As Jews, our mission differs from all other peoples. As teachers of God’s Torah, we must condition our instincts through restraint, allowing our intellects to be untarnished from urges that cloud our thought. In this pristine manner, we can study clearly and accurately teach God’s single system for mankind, in a manner that impresses all who observe us. God’s will that we impress the world with Torah will then be fulfilled, as the nations remark, “What a wise and understanding people is this great nation” (Deut. 4:6).


“Do not defile your souls with any loathsome thing that creeps, and do not become contaminated with them and remain contaminated through them. For I am God your God and you shall be sanctified and remain sanctified, for I am sanctified and do not contaminate your souls with any creeping thing that crawls on the Earth. For I am God who took you out of the land of Egypt in order to be your God, and be sanctified for I am sanctified” (Lev. 11:43-45).

Parshas Shmini concludes by clearly identifying the prohibition as “Do not defile your souls with any loathsome thing that creeps” and “do not contaminate your souls with any creeping thing that crawls on the Earth.” Clearly, the prohibition against these species is not to a physical concern, but that our “souls”—our intelligences—should not become compromised through association with death, embodied in creatures that creep on the Earth’s surface close to the place of our graves. Perhaps even the signs in kosher mammals—split hooves—and the signs in kosher fish—fins and scales—cause those creatures to move in a way dissimilar than the non-kosher creeping creatures. We are left with the question of how chewing cud plays a role in this theory.

Addendum II

Why did Moses omit any reference to “shekketz” in Deuteronomy 14:3-21? Perhaps Torah contains 2 sections of kosher laws to address 2 distinct objectives. One objective[1] is to retain a level of disgust, as stated. But when Moses omits that term, he thereby teaches that even without retaining disgust, a restricted diet serves another purpose: distinguishing the Jewish nation, which Moses states just before discussing kosher: “For you are a holy nation to the Lord your God, and you God selected to be a treasured nation from all peoples on the face of the Earth” (Deut. 14:2). Thus, Moses teaches the Jews that even without preserving the emotion of disgust, some level of diet contributes to the Jews’ role as a treasured nation. We are treasured, as we exhibit control over our most base instinct of appetite. Only one who masters his instincts can elevate his intellect and partake of the Chosen People’s role as Torah students and educators of mankind.  
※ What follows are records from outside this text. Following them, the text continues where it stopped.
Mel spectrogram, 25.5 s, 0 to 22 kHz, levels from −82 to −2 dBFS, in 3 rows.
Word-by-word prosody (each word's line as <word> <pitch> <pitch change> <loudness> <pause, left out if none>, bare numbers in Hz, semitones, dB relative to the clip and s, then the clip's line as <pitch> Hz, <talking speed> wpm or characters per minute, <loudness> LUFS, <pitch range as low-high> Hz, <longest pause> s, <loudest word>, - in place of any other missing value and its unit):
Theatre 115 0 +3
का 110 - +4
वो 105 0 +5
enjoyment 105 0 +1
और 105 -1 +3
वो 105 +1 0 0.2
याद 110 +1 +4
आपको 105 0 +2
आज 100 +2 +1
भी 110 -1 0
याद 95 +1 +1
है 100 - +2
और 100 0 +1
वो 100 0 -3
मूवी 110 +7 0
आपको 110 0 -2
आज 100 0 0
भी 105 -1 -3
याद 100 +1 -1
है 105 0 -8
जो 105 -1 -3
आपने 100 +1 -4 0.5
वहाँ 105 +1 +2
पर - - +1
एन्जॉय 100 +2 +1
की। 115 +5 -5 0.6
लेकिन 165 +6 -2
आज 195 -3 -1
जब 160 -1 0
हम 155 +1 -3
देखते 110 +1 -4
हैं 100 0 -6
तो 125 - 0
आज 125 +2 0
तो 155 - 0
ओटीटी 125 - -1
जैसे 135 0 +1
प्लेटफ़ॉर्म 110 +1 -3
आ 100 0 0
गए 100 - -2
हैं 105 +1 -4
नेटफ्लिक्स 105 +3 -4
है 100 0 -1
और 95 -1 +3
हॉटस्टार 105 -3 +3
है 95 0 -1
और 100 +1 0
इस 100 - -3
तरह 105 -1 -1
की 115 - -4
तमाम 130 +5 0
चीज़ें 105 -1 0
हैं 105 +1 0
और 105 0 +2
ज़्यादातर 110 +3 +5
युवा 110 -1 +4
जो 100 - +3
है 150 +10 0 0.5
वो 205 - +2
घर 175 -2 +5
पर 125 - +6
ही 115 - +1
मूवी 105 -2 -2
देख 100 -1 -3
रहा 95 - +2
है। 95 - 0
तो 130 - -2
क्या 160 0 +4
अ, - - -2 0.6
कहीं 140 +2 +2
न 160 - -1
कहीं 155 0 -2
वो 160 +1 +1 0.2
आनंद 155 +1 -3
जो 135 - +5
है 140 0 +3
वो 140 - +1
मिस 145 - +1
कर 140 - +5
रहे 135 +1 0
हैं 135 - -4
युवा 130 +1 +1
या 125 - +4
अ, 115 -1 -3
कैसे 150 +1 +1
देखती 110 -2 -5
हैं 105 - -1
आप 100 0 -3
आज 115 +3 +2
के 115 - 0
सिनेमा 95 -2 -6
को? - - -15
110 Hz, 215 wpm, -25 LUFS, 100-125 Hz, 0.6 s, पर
[1] Exod. 22:30, Lev. chap 11, Deut. 14:3-21.

[2] Lev. 11:45

[3] Tal. Chullin 59a. See the mishna.

[4] Lev. 11:1-8